Collar beams prevent the rafters from spreading apart under the weight and external loads (snow, wind, live) of the roof.

**Are there any downsides to using collar beams?**

One potential downside to using collar beams is that they can reduce the height of the usable space in the attic or upper level of a building.

Hey!

I have been following your work for a while and learnt some things aswell. Good work on these guides!

Also I have tried to research about double wood beams connected together, so that they work together and bear higher load (like massive glued timber beams) . Haven’t found anything useful yet (especially how to calculate beam connections and the whole beam load bearing).

Do you have experience about that kind of beams or heard about it?

Respectfully,

Rain

Hi Rain,

Thanks for your message.

I am not sure I fully understand what you mean by double wood beams.

I assume you mean 2 beams places next to each other (horizontally) with a small gap or no gap at all.

This type of structure is very beneficial for

1. Connecting a beam to a column or diagonal member of a truss

2. Structures where the beam height is limited

The load bearing capacity is twice as high as for 1 beam because the moment of inertia is double as you double the width: I=h^3•(2w)/12.

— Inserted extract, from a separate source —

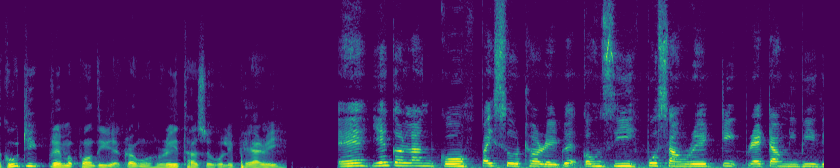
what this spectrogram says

You can follow this step-by-step guide (https://www.structuralbasics.com/how-to-dimension-a-timber-beam/), just consider double the moment of inertia when verifying the beam.

Now, when it comes to the connections, it depends what elements you want to connect. But let’s say you want to connect a timber beam with a timber column as a hinge connection. I would use bolts or dowels and try to verify it as a timber to timber connection (EN 1995-1-1). Don’t forget to verify spacing and edge distances. If that doesn’t verify then include steel plates. For some of the parameters you can follow https://www.structuralbasics.com/timber-steel-connection-beam-to-beam-an-example-of-a-flat-roof/

Hope that helped!

Laurin